Sure, there is a marked difference between going downtown to partake in terrible dancing compared to sitting out in the open field around a bonfire, carrying on in the company of friends under a stunning canvas of stars and mountains – perhaps I am indeed a little biased in my Jeffersonian perception of the good life. However, idealist views of life are not the point here. Instead, consider a more politically-nuanced view of the rural way of living.
In the political sphere, the rural vote is not a portion of the electorate that one aspiring for a higher office can neglect. They are a voting base that, when banded together, is a fearsome political force. Simply put, don’t ignore them. And, though it seems an obvious caveat, don’t disparage them. According to elections data from the New York Times, rural voters turned out in numbers big enough to flip Pennsylvania, arguably the flip that won the election for Donald Trump. In fact, in the 2,332 counties that make up rural/small-town America, Donald Trump won 60 percent of the vote. Clinton, on the other hand, took a mere 34 percent. 74 percent of America is classified as small town/rural counties, but is home to only about a quarter of the population. To ignore and disparage the voters is an extremely dangerous game to play. Statistics from the New York Times show that rural voters turned out in numbers large enough to flip traditionally Democratic states such as Wisconsin, Iowa, Ohio, Michigan, and Pennsylvania, arguably enough to crest the 270 threshold. Where, then, did Hillary make one of her biggest mistakes?
It all starts with the “basket of deplorables” speech that Mrs. Clinton delivered, stating that “half of Trump’s supporters belong in a basket of deplorables”- to raucous applause from her fundraising crowd. Regardless of which way you paint it, this was perhaps the most ill-advised move that Mrs. Clinton made in the course of her not-so-perfect campaign. Indeed, pollsters agree that this was the single greatest break in undecided voters to the Trump camp. The context of the speech may have been different, but Clinton should know that a campaign for the presidency in the 21st century is one of soundbites. Considering this truth, rural voters heard repeatedly a soundbite that portrayed a presidential candidate willing to insult them to score political points. This is one of the biggest reasons why rural voters flocked to the Trump camp. The second thing that might have killed the Democrats’ chance at the presidency, especially trying to appeal to a majority-white rural population, was their constant obsession with identity politics. Keen to paint Trump supporters as racists, xenophobes, sexists, and/or white supremacists, the Democratic Party did more to antagonize than to unite. By the end of the campaign, the average American was likely to have been enveloped in the Democrats’ wrath of identity politics, leaving little reason even for those typically left-leaning voters to hit the polls.
I will not claim to be an expert on perceptions and how demeaning terms like that are received in a person’s mind. One can reasonably assert that they are not received entirely well when going through a person’s mental lexicon.
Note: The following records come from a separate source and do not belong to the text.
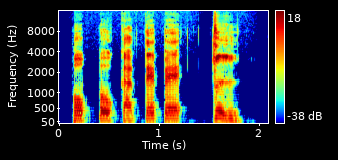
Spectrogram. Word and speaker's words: Popocatépetl: Te el volcán Popocatépetl, porque es una it's a very special pronunciation. Tiene que decir Popocatepetl Popocatépetl sea, you have to do your tea like from the back of, of the.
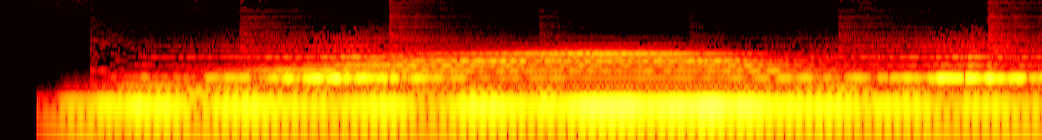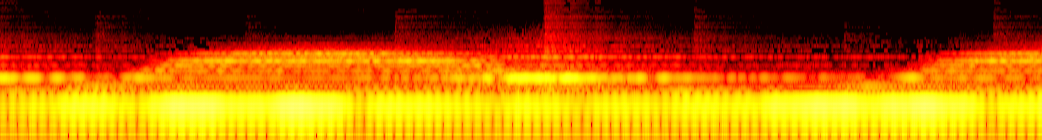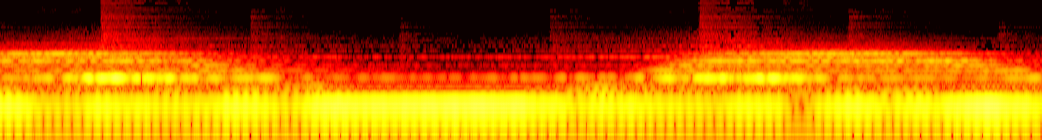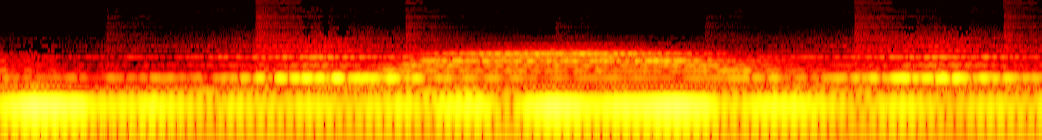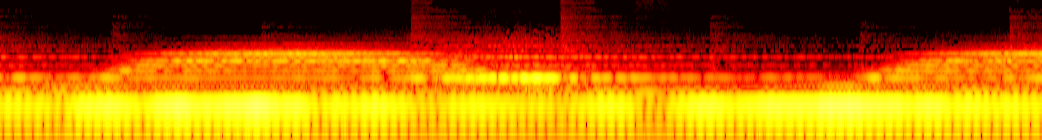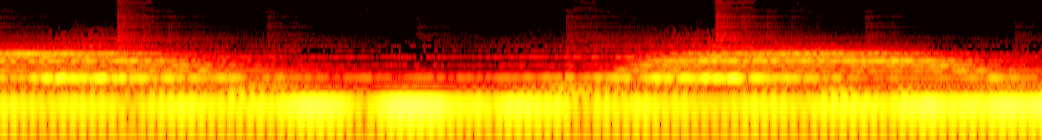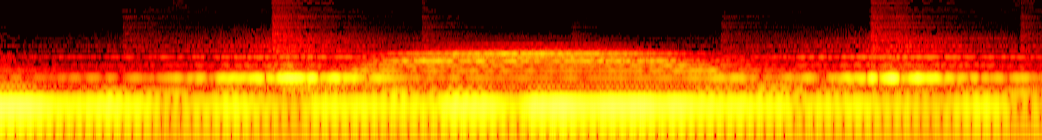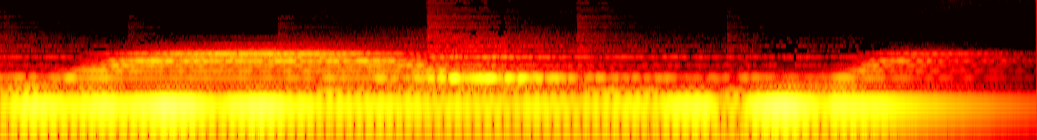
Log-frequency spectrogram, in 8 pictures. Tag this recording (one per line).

Generalizing an entire group of people – something the moral warriors of the Left constantly berate us on – is not bound to win you votes or political points, and especially not the votes of rural whites. The astonishing thing is, is that even left-leaning news outlets such as Slate, Salon, and even prominent liberals are decrying identity politics as dragging the “progressive agenda” down. Until the Left acknowledges that their insulting actions disparaged hardworking rural Americans and undoubtedly helped elect President Trump, we can prepare to see a 2020 repeat.
The rural-urban dynamic is undoubtedly changing, but simply forgetting about them, and even going so far as to flat-out insult a clear majority of possible supporters is a dangerous game. Apparently, it is a game the Left seems content to play.